Source data »
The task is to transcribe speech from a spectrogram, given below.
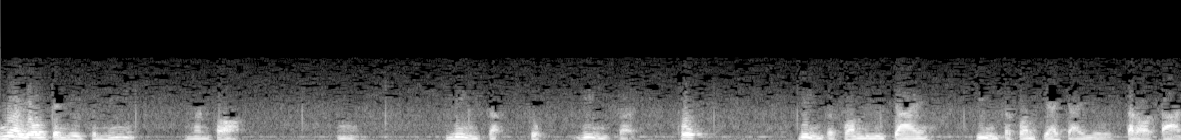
เมื่อโยมเป็นอยู่เช่นนี้ มันก็ยิ่งจะสุขยิ่งจะทุกข์ยิ่งจะความดีใจ ยิ่งจะความเสียใจอยู่ตลอดกาล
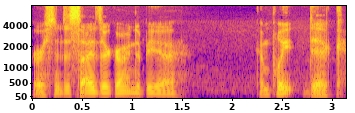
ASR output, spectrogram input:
person decides they're going to be a complete dick.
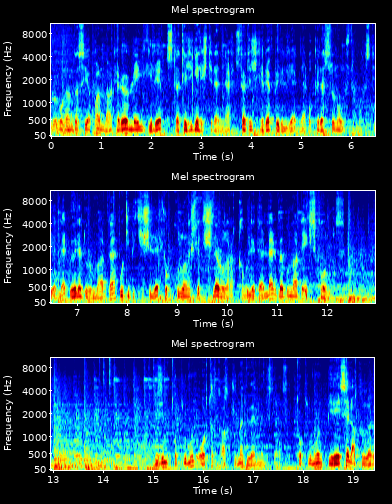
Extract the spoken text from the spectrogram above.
propagandası yapanlar, terörle ilgili strateji geliştirenler, stratejik hedef belirleyenler, operasyon oluşturmak isteyenler böyle durumlarda bu gibi kişileri çok kullanışlı kişiler olarak kabul ederler ve bunlarda eksik olmaz. Bizim toplumun ortak aklına güvenmemiz lazım. Toplumun bireysel akılları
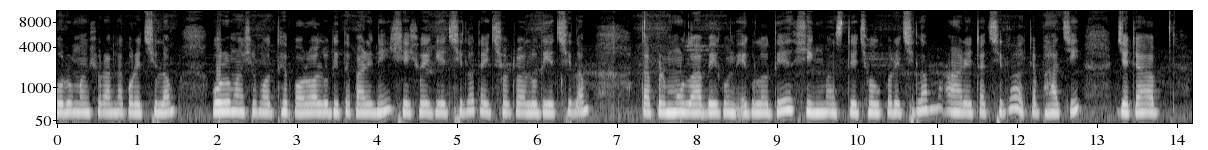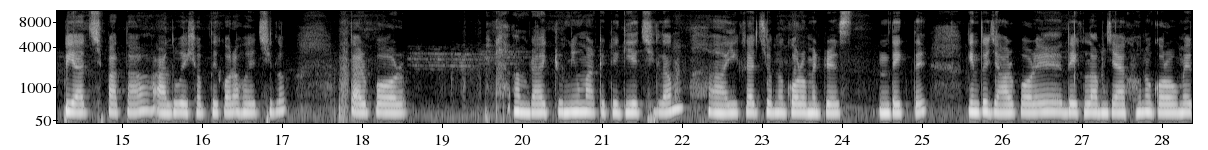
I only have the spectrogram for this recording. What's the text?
গরুর মাংস রান্না করেছিলাম। গরুর মাংসের মধ্যে বড় আলু দিতে পারিনি, শেষ হয়ে গিয়েছিল, তাই ছোট আলু দিয়েছিলাম। তারপর মূলা, বেগুন এগুলো দিয়ে শিং মাছ দিয়ে ঝোল করেছিলাম। আর এটা ছিল একটা ভাজি, যেটা পেঁয়াজ, পাতা, আলু এসব দিয়ে করা হয়েছিল। তারপর আমরা একটু নিউ মার্কেটে গিয়েছিলাম ইকরার জন্য গরমের ড্রেস দেখতে। কিন্তু যাওয়ার পরে দেখলাম যে এখনও গরমের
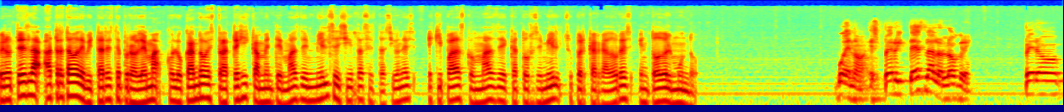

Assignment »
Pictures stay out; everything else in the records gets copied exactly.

Result of this exercise »
The task is to transcribe speech from a spectrogram, given below.
เมื่อโยมเป็นอยู่เช่นนี้ มันก็ยิ่งจะสุขยิ่งจะทุกข์ยิ่งจะความดีใจ ยิ่งจะความเสียใจอยู่ตลอดกาล
ASR output, spectrogram input:
person decides they're going to be a complete dick.
Extract the spoken text from the spectrogram above.
propagandası yapanlar, terörle ilgili strateji geliştirenler, stratejik hedef belirleyenler, operasyon oluşturmak isteyenler böyle durumlarda bu gibi kişileri çok kullanışlı kişiler olarak kabul ederler ve bunlarda eksik olmaz. Bizim toplumun ortak aklına güvenmemiz lazım. Toplumun bireysel akılları
I only have the spectrogram for this recording. What's the text?
গরুর মাংস রান্না করেছিলাম। গরুর মাংসের মধ্যে বড় আলু দিতে পারিনি, শেষ হয়ে গিয়েছিল, তাই ছোট আলু দিয়েছিলাম। তারপর মূলা, বেগুন এগুলো দিয়ে শিং মাছ দিয়ে ঝোল করেছিলাম। আর এটা ছিল একটা ভাজি, যেটা পেঁয়াজ, পাতা, আলু এসব দিয়ে করা হয়েছিল। তারপর আমরা একটু নিউ মার্কেটে গিয়েছিলাম ইকরার জন্য গরমের ড্রেস দেখতে। কিন্তু যাওয়ার পরে দেখলাম যে এখনও গরমের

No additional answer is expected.